Many surviving eyewitnesses of many tyrannical courts have told us that the most exacting and nerve-straining moments come when the despot is in a good mood. Stalin had perhaps the most depraved and limited humor of the lot. In addition to being a grand-opera widow-and-orphan manufacturer, and widow-and-orphan slayer, he was a sniggerer and a bad chuckler. Amis observes of the foul scene above:
Ground zero of the Great Terror—and here was the Party, joined in a panic attack of collusion in yet another enormous lie. They clapped, they laughed. Did he laugh? Do we hear it—the "soft, dull, sly laugh," the "grim, dark laughter, which comes up from the depths"?
However, Amis also refers to laughter of a somewhat different sort, and here, having called attention to the splendors of this little book, I am compelled to say where I think it fails.

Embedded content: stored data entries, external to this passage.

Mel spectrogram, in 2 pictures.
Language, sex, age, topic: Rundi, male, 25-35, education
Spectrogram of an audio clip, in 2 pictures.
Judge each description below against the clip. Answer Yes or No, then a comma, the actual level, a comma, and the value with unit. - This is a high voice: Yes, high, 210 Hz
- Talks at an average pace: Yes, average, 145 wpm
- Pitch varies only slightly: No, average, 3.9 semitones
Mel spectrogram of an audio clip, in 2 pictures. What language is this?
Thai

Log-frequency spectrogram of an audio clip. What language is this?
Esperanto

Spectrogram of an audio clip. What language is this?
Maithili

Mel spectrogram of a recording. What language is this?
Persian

And by "compelled" I suppose I must mean "obliged," since it appears on the author's own warrant that the book's shortcomings are mostly my fault. In the fall of 1999 Amis attended a meeting in London where I spoke from the platform. The hall was one of those venues (Cooper Union, in New York, might be an analogy) where the rafters had once echoed with the rhetoric of the left. I made an allusion to past evenings with old comrades, and the audience responded with what Amis at first generously terms "affectionate laughter." But then he gives way to the self-righteousness and superficiality that let him down.
Why is it? Why is it? If Christopher had referred to his many evenings with many "an old blackshirt," the audience would have ... Well, with such an affiliation in his past, Christopher would not be Christopher—or anyone else of the slightest distinction whatsoever. Is that the difference between the little mustache and the big mustache, between Satan and Beelzebub? One elicits spontaneous fury, and the other elicits spontaneous laughter? And what kind of laughter is it? It is, of course, the laughter of universal fondness for that old, old idea about the perfect society. It is also the laughter of forgetting. It forgets the demonic energy unconsciously embedded in that hope. It forgets the Twenty Million.

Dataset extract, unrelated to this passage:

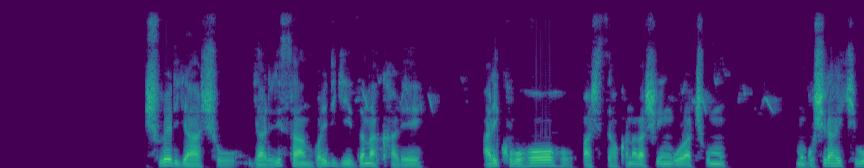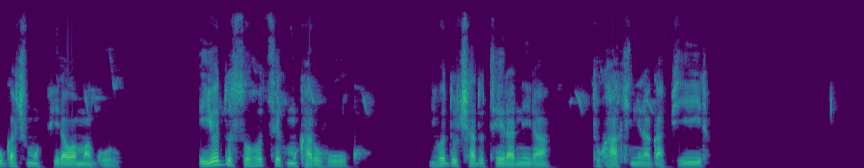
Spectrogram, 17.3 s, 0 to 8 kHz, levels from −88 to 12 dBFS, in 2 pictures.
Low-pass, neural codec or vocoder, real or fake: 7.2 kHz; none; real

This isn't right:
Everybody knows of Auschwitz and Belsen. Nobody knows of Vorkuta and Solovetski.
Everybody knows of Himmler and Eichmann. Nobody knows of Yezhov and Dzerdzhinsky.
Everybody knows of the six million of the Holocaust. Nobody knows of the six million of the Terror-Famine.
George Orwell once remarked that certain terrible things in Spain had really happened, and "they did not happen any the less because the Daily Telegraph has suddenly found out about them when it is five years too late." Martin Amis can be excused for coming across some of the above names and numbers rather late in life, but he cannot hope to get away with accusing others of keeping these facts and names from him, or from themselves. He tells me that this fairly unimportant evening was what kick-started his book, and in an open letter to me on the preceding pages he contemptuously, even proudly, asserts his refusal even to glance at Isaac Deutscher's biographical trilogy on Leon Trotsky. Well, I have my own, large differences with Deutscher. But nobody who read his Prophet Outcast, which was published more than three decades ago, could possibly be uninstructed about Vorkuta or Yezhov. In other words, having demanded to know "Why is it?" in such an insistent tone, he doesn't stay to answer his own question, instead replacing it with a vaguely peevish and "shocked, shocked" version of "How long has this been going on?" The answer there is, longer than he thinks.